With the end of the semester fast approaching, our students are hunkering down and getting to work on expressing their understanding of material through exams, essays, orals, and other assignments. However, what students don’t always recognize is that when they are writing an essay or presenting an oral they are not only being asked to demonstrate their understanding of the material, they are being asked to do so in a way that is clear and concise. We want our students to communicate their ideas and understanding effectively. An essay that is written in a confused manner suggests that the student has not understood the material, even if this is not the case. So how can we help our students with this process?
Awareness is Key
Talking to our students about communicating clearly is a good way, at the very least, to draw attention to it. Let them know that when you are grading their assignments you are looking to see how clearly they understood the material and how well they supported their arguments. Remind them that this takes both an understanding of the material and the ability to express themselves clearly. This may encourage students to analyze how they approach the assignment and to make changes to areas of difficulty, incorporating an element of metacognition into the task.

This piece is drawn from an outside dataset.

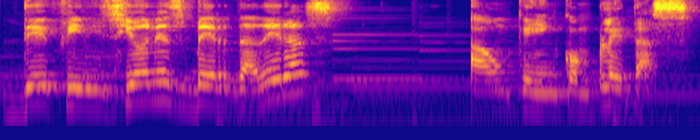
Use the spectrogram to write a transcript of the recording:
Definiciones verdaderas, aunque incompletas.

A Second Opinion
When your students are writing their essay or preparing their oral, they should take a moment to make sure that it is clear to somebody else who would read it or hear it. This could be a peer, who has some existing knowledge about the topic, or to a friend or family member who may not have any. Even better would be to recommend to students that they show you a draft during your office hours or perhaps to a member of The Learning Centre during drop-in hours.
All About Organization

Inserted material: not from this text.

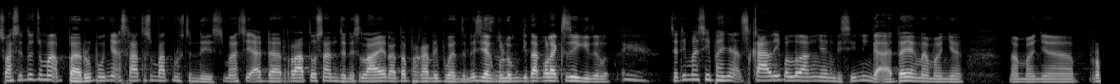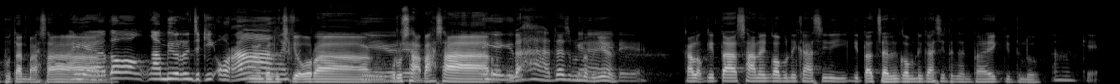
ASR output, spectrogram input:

Another key approach to students successfully communicating their understanding in their assignments is for them to take the time to get their ideas organized before they start writing (a concept map might be a helpful organizer). Let them know that they shouldn’t just try to put down haphazardly all the information they know on the topic. Taking the time before they write to decide the information they want to discuss, and in what order, helps give their assignments a clearer structure and expresses an organized understanding of the material.
Weaker assignments tend to suffer from being too vague in their evidence and explanations. Students are sometimes under the mistaken perception that vaguely referring to some issue or information is enough to say they discussed it in their assignment. Take the time to discuss with your students the importance of being explicit in exactly what they are trying to say or prove. You can remind them that if they aren’t explicit about what they mean to say you might make assumptions about what they mean, and not always in their favour.
For more information on helping our students communicate their ideas clearly please see the Teaching Tip: Communication Skills in Your Discipline or contact us at the PDO!